Longitude: -0.6088 / 0°36'31"W
OS Eastings: 495459
OS Northings: 242010
OS Grid: SP954420
Mapcode National: GBR F1F.8X0
Mapcode Global: VHFQK.D8JT
Entry Name: Cranfield War Memorial
Listing Date: 25 July 2014
Source: Historic England
Source ID: 1420378
Location: Cranfield, Central Bedfordshire, MK43
County: Central Bedfordshire
Civil Parish: Cranfield
Built-Up Area: Cranfield
Traditional County: Bedfordshire
Lieutenancy Area (Ceremonial County): Bedfordshire
Church of England Parish: Cranfield
Church of England Diocese: St.Albans
War memorial, erected c1920, dedicated to the fallen of the First and Second World Wars.
Cranfield war memorial was erected c1920. The memorial takes the form of a plain stone cross with chamfered corners on an octagonal plinth and stepped base. A cast metal sword is attached to the north-west elevation of the cross. The names of the fallen are inscribed on the plinth, with forty-three names of those who fell in the First World War, and nine names of those who fell in the Second World War. The memorial is surrounded by a gravel path and flower beds, and is enclosed by low metal fencing with a pedestrian gate opening from High Street to the west.
The Inscription reads: IN LOVING / AND GRATEFUL MEMORY / OF THOSE CRANFIELD MEN / WHO GAVE THEIR LIVES FOR / KING AND COUNTRY IN THE / THE GREAT WARS. / 1914-1919 AND 1939-1945 / THEIR NAME LIVETH FOR EVERMORE
This List entry has been amended to add the source for War Memorials Online. This source was not used in the compilation of this List entry but is added here as a guide for further reading, 16 January 2017.
The concept of commemorating war dead did not develop to any great extent until towards the end of the 19th century. Prior to then memorials were rare and were mainly dedicated to individual officers, or sometimes regiments. The first large-scale erection of war memorials dedicated to the ordinary soldier followed the Second Boer War of 1899-1902, which was the first major war following reforms to the British Army which led to regiments being recruited from local communities and with volunteer soldiers. However, it was in the aftermath of the First World War that we saw the great age of memorial building, both as a result of the huge impact the loss of three quarters of a million British lives had on communities and the official policy of not repatriating the dead. War memorials thus provided the main focus of the grief felt at this great loss.

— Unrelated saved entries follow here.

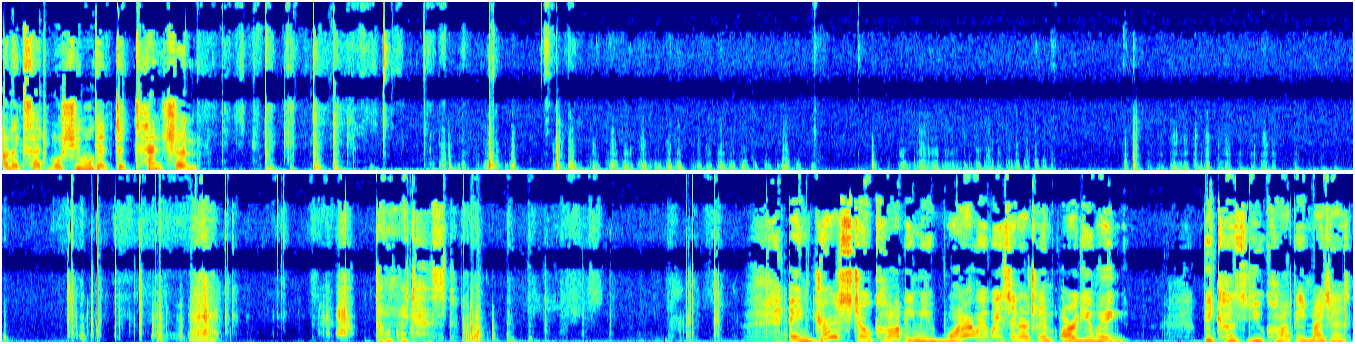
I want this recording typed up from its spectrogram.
unacceptable. She will get detention. Done with my test. And you're still copying me. Why are we wasting our time arguing? Because you copied my test.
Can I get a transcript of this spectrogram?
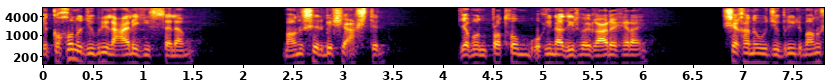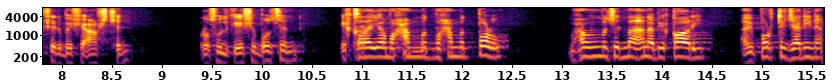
যে কখনও জিবরিল আলী ইসালাম মানুষের বেশে আসতেন। যেমন প্রথম ওহিনাদিল হয়ে গাড়ে হেরায়, সেখানেও জিবরিল মানুষের বেশে আসছেন। রসুলকে এসে বলছেন একরাইয়া মোহাম্মদ মোহাম্মদ পড়ো। মোহাম্মদ বলছেন, মা আনাবি কারি আমি পড়তে জানি না।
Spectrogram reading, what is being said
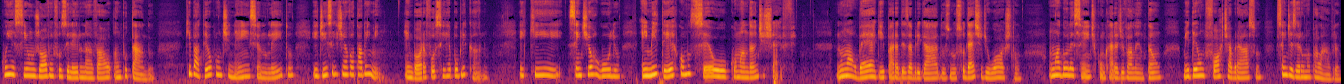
conheci um jovem fuzileiro naval amputado, que bateu continência no leito e disse que tinha votado em mim embora fosse republicano, e que sentia orgulho em me ter como seu comandante-chefe. Num albergue para desabrigados no sudeste de Washington, um adolescente com cara de valentão me deu um forte abraço sem dizer uma palavra.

The Cranfield war memorial was erected c1920 following the First World War, with forty-three names of the fallen inscribed on the plinth. Following the Second World War, the inscription was amended to include nine names of the fallen in the 1939-1945 conflict.

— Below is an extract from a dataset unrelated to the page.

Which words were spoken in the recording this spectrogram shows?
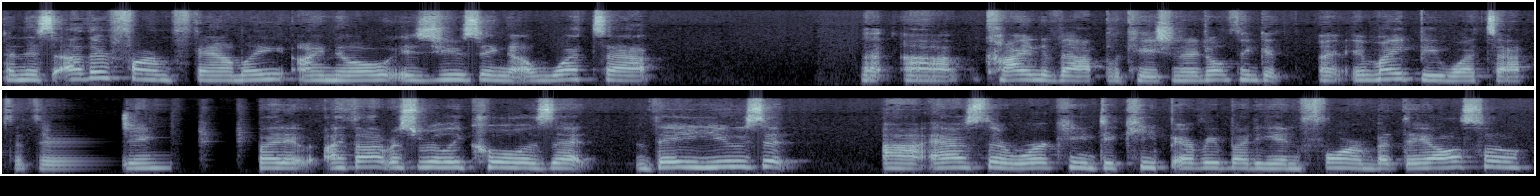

The war memorial is strategically located at the junction of High Street and Church Walk. It lies along the approach to the Grade I listed Church of Saint Peter and Saint Paul, which also contains a Roll of Honour in the form of a scroll.
Cranfield war memorial, erected c1920, is listed at Grade II for the following principal reasons:
* Historical interest: as an eloquent witness to the tragic impacts of world events on this community, and the sacrifices it has made in the conflicts of the C20;
* Group value: for its strong group value it holds with the Grade I listed Church of Saint Peter and Saint Paul, which also contains a Roll of Honour.
Other nearby listed buildings